** Opening DATA TO PROCESS block **

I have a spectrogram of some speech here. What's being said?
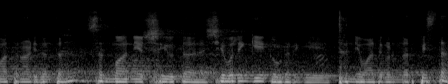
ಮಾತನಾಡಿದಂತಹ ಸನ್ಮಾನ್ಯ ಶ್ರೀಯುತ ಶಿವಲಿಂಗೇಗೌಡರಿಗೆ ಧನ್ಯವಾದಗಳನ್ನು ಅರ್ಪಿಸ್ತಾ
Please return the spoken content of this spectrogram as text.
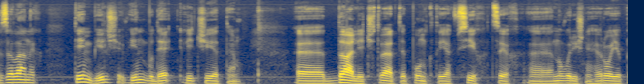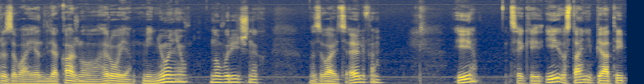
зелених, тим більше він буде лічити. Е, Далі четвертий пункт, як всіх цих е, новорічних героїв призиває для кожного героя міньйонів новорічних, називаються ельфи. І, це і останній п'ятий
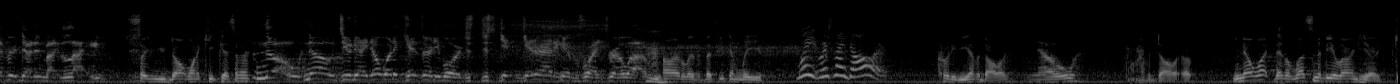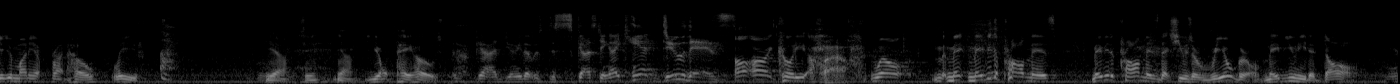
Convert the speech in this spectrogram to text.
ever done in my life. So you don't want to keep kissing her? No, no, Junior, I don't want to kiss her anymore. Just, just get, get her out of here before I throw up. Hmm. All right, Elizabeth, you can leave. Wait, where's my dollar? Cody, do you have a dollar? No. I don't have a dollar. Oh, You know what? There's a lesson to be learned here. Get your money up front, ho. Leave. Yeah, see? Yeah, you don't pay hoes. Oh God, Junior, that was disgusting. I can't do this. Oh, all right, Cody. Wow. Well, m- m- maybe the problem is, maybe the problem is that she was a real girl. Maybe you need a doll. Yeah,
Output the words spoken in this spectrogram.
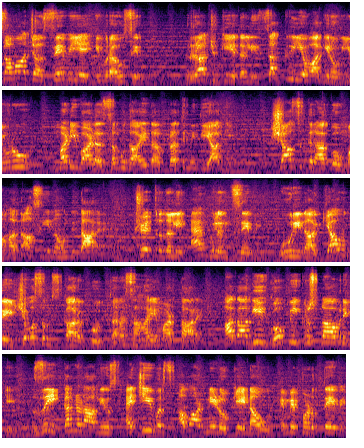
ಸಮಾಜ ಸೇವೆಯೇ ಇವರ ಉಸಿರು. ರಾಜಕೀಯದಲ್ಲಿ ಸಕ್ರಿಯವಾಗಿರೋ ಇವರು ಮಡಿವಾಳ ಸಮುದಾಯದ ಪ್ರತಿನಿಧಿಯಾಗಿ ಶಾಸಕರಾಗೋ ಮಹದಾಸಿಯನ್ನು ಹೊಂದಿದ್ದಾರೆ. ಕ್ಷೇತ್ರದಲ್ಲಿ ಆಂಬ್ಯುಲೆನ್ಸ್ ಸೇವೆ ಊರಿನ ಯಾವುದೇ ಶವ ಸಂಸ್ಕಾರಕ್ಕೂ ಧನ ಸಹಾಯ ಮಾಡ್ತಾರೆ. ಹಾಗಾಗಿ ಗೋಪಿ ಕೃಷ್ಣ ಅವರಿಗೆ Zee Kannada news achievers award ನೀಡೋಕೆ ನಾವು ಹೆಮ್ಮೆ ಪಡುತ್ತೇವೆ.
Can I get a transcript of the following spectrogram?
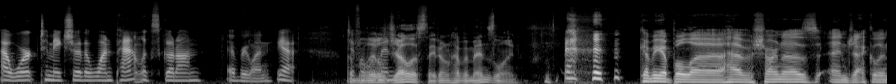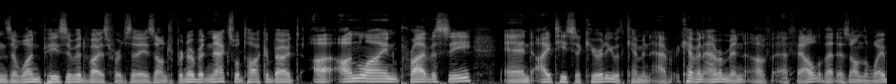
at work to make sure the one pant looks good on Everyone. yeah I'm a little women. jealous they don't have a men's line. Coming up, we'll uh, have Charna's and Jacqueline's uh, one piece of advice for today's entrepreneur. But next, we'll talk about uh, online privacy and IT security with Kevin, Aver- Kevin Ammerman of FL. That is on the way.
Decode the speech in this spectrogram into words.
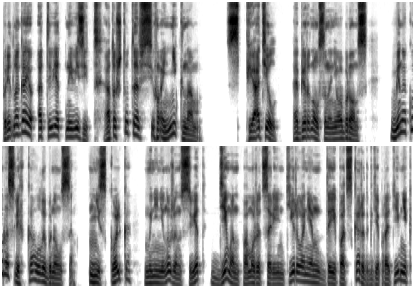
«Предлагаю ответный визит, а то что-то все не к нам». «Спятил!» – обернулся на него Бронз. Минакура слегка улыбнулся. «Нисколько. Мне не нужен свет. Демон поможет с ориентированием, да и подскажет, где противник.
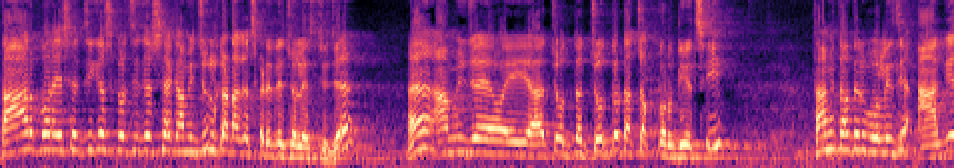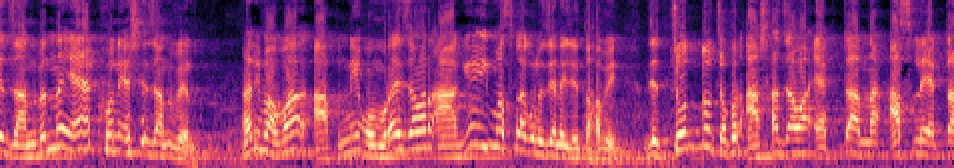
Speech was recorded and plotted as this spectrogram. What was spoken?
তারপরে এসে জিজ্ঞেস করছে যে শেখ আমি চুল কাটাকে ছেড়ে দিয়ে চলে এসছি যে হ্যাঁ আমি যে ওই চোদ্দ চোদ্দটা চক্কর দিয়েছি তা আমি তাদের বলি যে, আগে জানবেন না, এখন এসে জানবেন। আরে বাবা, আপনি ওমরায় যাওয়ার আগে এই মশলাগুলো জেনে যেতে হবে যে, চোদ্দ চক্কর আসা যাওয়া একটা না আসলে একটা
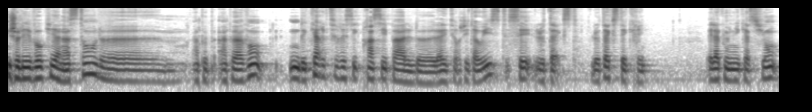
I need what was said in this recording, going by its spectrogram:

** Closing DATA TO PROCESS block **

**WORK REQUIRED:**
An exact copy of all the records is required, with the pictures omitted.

**ANSWER:**
I have a spectrogram of some speech here. What's being said?
ಮಾತನಾಡಿದಂತಹ ಸನ್ಮಾನ್ಯ ಶ್ರೀಯುತ ಶಿವಲಿಂಗೇಗೌಡರಿಗೆ ಧನ್ಯವಾದಗಳನ್ನು ಅರ್ಪಿಸ್ತಾ
Please return the spoken content of this spectrogram as text.
зелених, тим більше він буде лічити. Е, Далі четвертий пункт, як всіх цих е, новорічних героїв призиває для кожного героя міньйонів новорічних, називаються ельфи. І, це і останній п'ятий
Convert the speech in this spectrogram to text.
ever done in my life. So you don't want to keep kissing her? No, no, Junior, I don't want to kiss her anymore. Just, just get, get her out of here before I throw up. Hmm. All right, Elizabeth, you can leave. Wait, where's my dollar? Cody, do you have a dollar? No. I don't have a dollar. Oh, You know what? There's a lesson to be learned here. Get your money up front, ho. Leave. Yeah, see? Yeah, you don't pay hoes. Oh God, Junior, that was disgusting. I can't do this. Oh, all right, Cody. Wow. Well, m- m- maybe the problem is, maybe the problem is that she was a real girl. Maybe you need a doll. Yeah,
Output the words spoken in this spectrogram.
ಸಮಾಜ ಸೇವೆಯೇ ಇವರ ಉಸಿರು. ರಾಜಕೀಯದಲ್ಲಿ ಸಕ್ರಿಯವಾಗಿರೋ ಇವರು ಮಡಿವಾಳ ಸಮುದಾಯದ ಪ್ರತಿನಿಧಿಯಾಗಿ ಶಾಸಕರಾಗೋ ಮಹದಾಸಿಯನ್ನು ಹೊಂದಿದ್ದಾರೆ. ಕ್ಷೇತ್ರದಲ್ಲಿ ಆಂಬ್ಯುಲೆನ್ಸ್ ಸೇವೆ ಊರಿನ ಯಾವುದೇ ಶವ ಸಂಸ್ಕಾರಕ್ಕೂ ಧನ ಸಹಾಯ ಮಾಡ್ತಾರೆ. ಹಾಗಾಗಿ ಗೋಪಿ ಕೃಷ್ಣ ಅವರಿಗೆ Zee Kannada news achievers award ನೀಡೋಕೆ ನಾವು ಹೆಮ್ಮೆ ಪಡುತ್ತೇವೆ.
Can I get a transcript of the following spectrogram?
at work to make sure the one pant looks good on Everyone. yeah I'm a little women. jealous they don't have a men's line. Coming up, we'll uh, have Charna's and Jacqueline's uh, one piece of advice for today's entrepreneur. But next, we'll talk about uh, online privacy and IT security with Kevin, Aver- Kevin Ammerman of FL. That is on the way.
Decode the speech in this spectrogram into words.
«Предлагаю ответный визит, а то что-то все не к нам». «Спятил!» – обернулся на него Бронз. Минакура слегка улыбнулся. «Нисколько. Мне не нужен свет. Демон поможет с ориентированием, да и подскажет, где противник.
Speech was recorded and plotted as this spectrogram. What was spoken?
তারপরে এসে জিজ্ঞেস করছে যে শেখ আমি চুল কাটাকে ছেড়ে দিয়ে চলে এসছি যে হ্যাঁ আমি যে ওই চোদ্দ চোদ্দটা চক্কর দিয়েছি তা আমি তাদের বলি যে, আগে জানবেন না, এখন এসে জানবেন। আরে বাবা, আপনি ওমরায় যাওয়ার আগে এই মশলাগুলো জেনে যেতে হবে যে, চোদ্দ চক্কর আসা যাওয়া একটা না আসলে একটা
I need what was said in this recording, going by its spectrogram:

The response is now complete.